Source: Global Times
Chinese Celebrate The ‘Ghost Festival’
China is busy celebrating the Ghost Festival which began on August 12. The festival which is known as the Zhongyuan Festival and the Ullambana Festival among Buddhists has been followed since ancient times. The Chinese believe that the gates of hell open on this day and so people hold all kinds of activities to honour the ghosts and spirits who come from the lower realm to visit the living. Buddhist doctrine says that by offering articles on the festival day, deceased parents and relatives can be saved from bad situations in the afterlife. Activities during the month include preparing ritualistic food offerings, burning incense, and burning joss paper items such as money, gold, and other fine goods for the visiting spirits of the ancestors. Food is prepared and offered to “hungry ghosts” who may not have had safe passage to the afterlife and are suffering. At the end of the festival period, miniature paper boats and lanterns are released on the water to help travel to the afterlife.
Source: China Daily
China’s Gen Z Now Opt For Rural Weddings
Rural weddings are the new trend with young couples opting for idyllic village weddings rather than opulent city restaurants.

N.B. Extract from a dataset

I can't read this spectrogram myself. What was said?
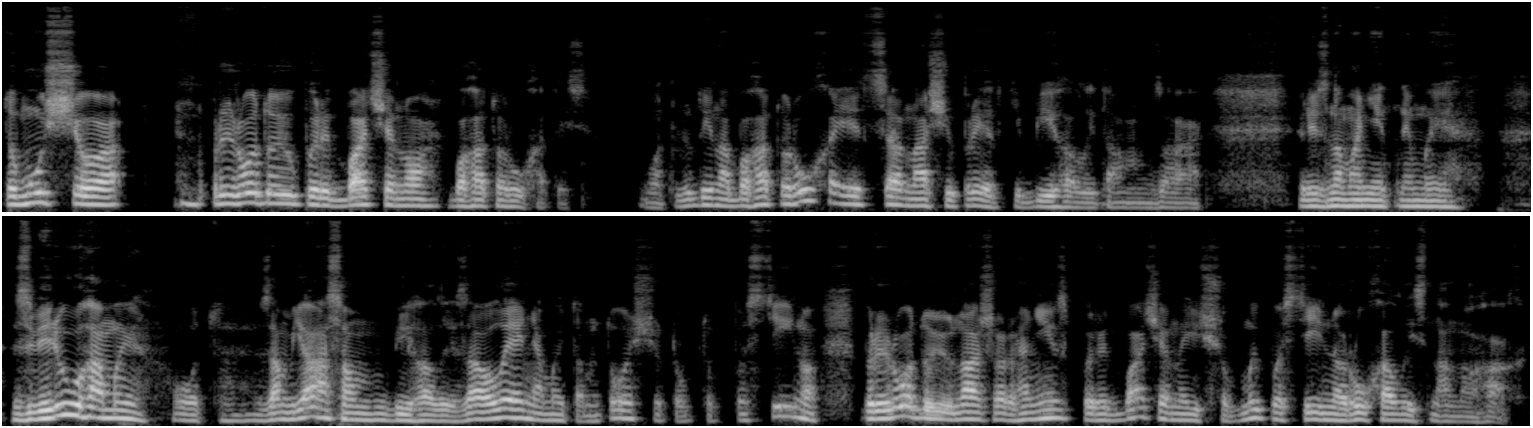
Тому що природою передбачено багато рухатись. От, людина багато рухається, наші предки бігали там за різноманітними звірюгами, от, за м'ясом бігали, за оленями там тощо. Тобто постійно природою наш організм передбачений, щоб ми постійно рухались на ногах.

The wedding venues range from vegetable patches and grass fields to pastoral areas near rivers, offering a fusion of contemporary trends and traditional rituals. Customs are quite different from more traditional weddings, such as the lifting up the red bridal veil, the bride and groom stepping across a brazier together, and bowing to parents to seek blessings. Such traditions seem to have excited young Chinese and Xiaohongshu, a Chinese lifestyle-oriented social media platform, has been flooded with photos and videos of rural weddings.
Source: People’s Daily

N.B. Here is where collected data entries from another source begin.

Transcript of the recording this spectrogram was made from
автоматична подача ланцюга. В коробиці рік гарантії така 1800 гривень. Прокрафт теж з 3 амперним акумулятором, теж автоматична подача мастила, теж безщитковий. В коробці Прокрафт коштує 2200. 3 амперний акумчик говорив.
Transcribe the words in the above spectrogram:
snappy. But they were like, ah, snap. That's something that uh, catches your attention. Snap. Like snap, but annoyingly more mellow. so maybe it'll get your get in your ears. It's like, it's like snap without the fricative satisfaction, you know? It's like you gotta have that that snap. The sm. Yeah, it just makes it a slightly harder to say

Gaming Technology Used In Cultural Preservation
Gaming technology is now being used for cultural preservation, especially in regard to the cultural relics of the Mogao Grottoes, a UNESCO World Heritage site in Dunhuang, in northwest Gansu Province. Dunhuang Academy and internet giant Tencent are working together to combine Tencent’s 20 years of explorations in computer graphics techniques and gaming technology with digital renderings of the millennium-old grottoes to create cultural and innovative products. The latest achievements include a virtual duplication of the Library Cave, one of the Mogao Grottoes’ caves with 60,000 rare cultural relics unearthed. Visitors can also indulge themselves in the virtual world where they can realise the building history of the Mogao Grottoes and various aspects of life in ancient China. They can also interact with the historical figures on the wall, according to Li Hang, executive director of the project with Tencent. The two parties have been cooperating since 2017 and have created a series of popular products.